September 30 - November 21, 2011
Artist Discussion with Christina Schmid:
Tuesday, October 5 at 6pm
Johnson Gallery, CC Building, 2nd Floor
Opening reception following the talk
Jil Evans a painter and printmaker who lives in Minneapolis. Her artwork is informed by a diverse range of interests and experiences, ranging from an on-going study of Italian and Dutch Baroque painting, to a recent trip to the Galapagos Islands to investigate the vegetation and the geological forms of volcanic activity.
"I am interested in what is called the "emergence" of aesthetic experience and creativity. There is a lot of work being done right now by philosophers and evolutionary biologists in the attempt to account for our experience of beauty and ugliness, values, ethics, and even consciousness itself. (As seen in the popular publications by Daniel Dennett and Richard Dawkins, and a very different view in the philosophical work of Douglas Hedley in "Living Forms of the Imagination".) As a visual artist who has long been interested in how meaning is made and derived from the process of visual abstraction, I am very excited about the possibility for artists to contribute substantially to this on-going debate."

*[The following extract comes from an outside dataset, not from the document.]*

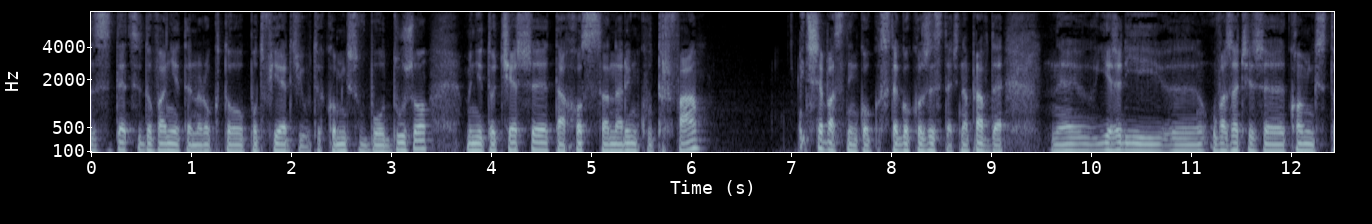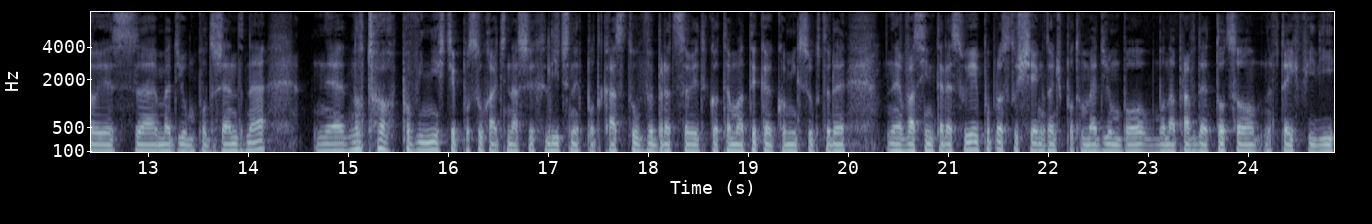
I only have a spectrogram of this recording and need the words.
zdecydowanie ten rok to potwierdził. Tych komiksów było dużo, mnie to cieszy, ta hossa na rynku trwa, i trzeba z, tego, z tego korzystać, naprawdę. E, jeżeli e, uważacie, że komiks to jest e, medium podrzędne, no to powinniście posłuchać naszych licznych podcastów, wybrać sobie tylko tematykę komiksu, który Was interesuje i po prostu sięgnąć po to medium, bo, bo naprawdę to, co w tej chwili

Evans has shown nationally and internationally, and has work in several museum and corporate collections. She has received the Jerome Foundation Grant, Arts Midwest/National Endowment for the Arts, Minnesota State Arts Board grants, the Pew Grant to study and paint in Italy, and residencies at the American Academy in Rome and Atlantic Center for the Arts. Evans has a BFA from Calvin College, and received her MA in painting at the University of Iowa, and MFA in painting from Stanford University.

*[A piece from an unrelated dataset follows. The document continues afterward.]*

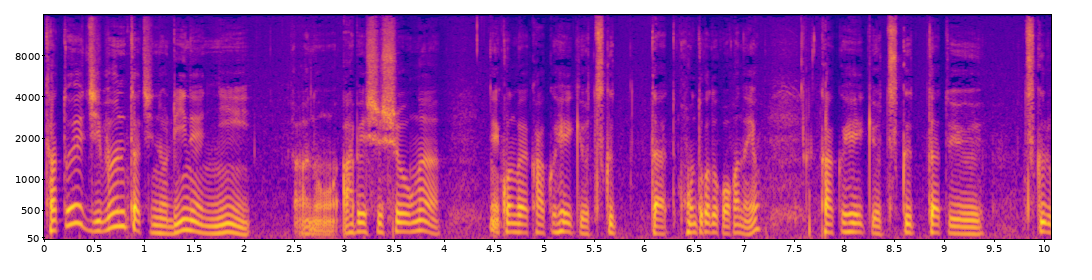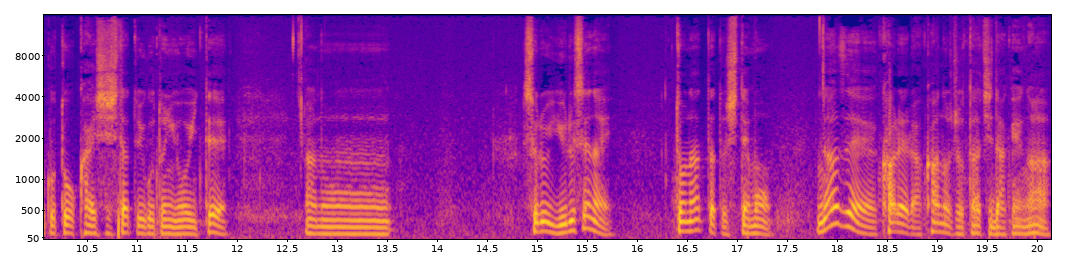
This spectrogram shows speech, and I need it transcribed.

In works deploying her signature visual syntax of flora and fauna in various states of growth and decomposition, Margaret Wall-Romana exercises a wide-ranging interest in the history of painting, from Mannerism and The Dutch Golden Age to Abstract Expressionism. While referencing traditions of still life and landscape, her paintings resist the closure that this might imply, and instead hover on the brink of a complex spatiality where the picture plane is neither window nor surface but both. Viewing her paintings is an experience meant to unfold gradually, revealing improbable juxtapositions and scale shifts, and cycling back and forth from gestalt to detail, from flatness to illusion, figurative description to open-ended evocation. Margaret lives in Minneapolis and received her MFA from The School of The Art Institute of Chicago. She is working on a solo MAEP show that will open in January 2011 at The Minneapolis Institute of Arts.